When a health agency collects health information from the person the information is about, it has to take reasonable steps to make sure that person knows things like:

  • why it is being collected
  • who will get the information
  • whether the person has to give the information or whether this is voluntary
  • what will happen if the information isn’t provided.

Sometimes there are good reasons for not letting a person know about the collection, for example, if it would undermine the purpose of the collection, or it’s just not possible to tell the person.

Full rule

(1) Where a health agency collects health information directly from the individual concerned, or from the individual’s representative, the health agency must take such steps as are, in the circumstances, reasonable to ensure that the individual concerned (and the representative if collection is from the representative) is aware of:

(a) the fact that the information is being collected;

(b) the purpose for which the information is being collected;

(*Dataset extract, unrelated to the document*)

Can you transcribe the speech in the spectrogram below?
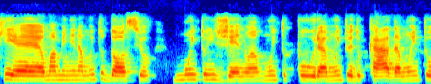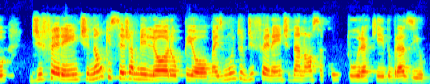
que é uma menina muito dócil, muito ingênua, muito pura, muito educada, muito diferente, não que seja melhor ou pior, mas muito diferente da nossa cultura aqui do Brasil.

(c) the intended recipients of the information;

(d) the name and address of:

(i) the health agency that is collecting the information; and

(ii) the agency that will hold the information;

(e) whether or not the supply of the information is voluntary or mandatory and if mandatory the particular law under which it is required;

(f) the consequences (if any) for that individual if all or any part of the requested information is not provided; and

(g) the rights of access to, and correction of, health information provided by rules 6 and 7.

(2) The steps referred to in subrule (1) must be taken before the information is collected or, if that is not practicable, as soon as practicable after it is collected.

(3) A health agency is not required to take the steps referred to in subrule (1) in relation to the collection of information from an individual, or the individual’s representative, if that agency has taken those steps in relation to the collection, from that individual or that representative, of the same information or information of the same kind for the same or a related purpose, on a recent previous occasion.

(4) It is not necessary for a health agency to comply with subrule (1) if the agency believes on reasonable grounds:

(a) […]

Note: Subrule 3(4)(a) was revoked by Amendment No 4.

(b) that compliance would:

(i) prejudice the interests of the individual concerned; or

(ii) prejudice the purposes of collection;

(c) that compliance is not reasonably practicable in the circumstances of the particular case; or

(d) that non-compliance is necessary to avoid prejudice to the maintenance of the law by any public sector agency, including the prevention, detection, investigation, prosecution, and punishment of offences.

Note: An action is not in breach of this rule if it is authorised or required by or under law: Privacy Act, section 7(4).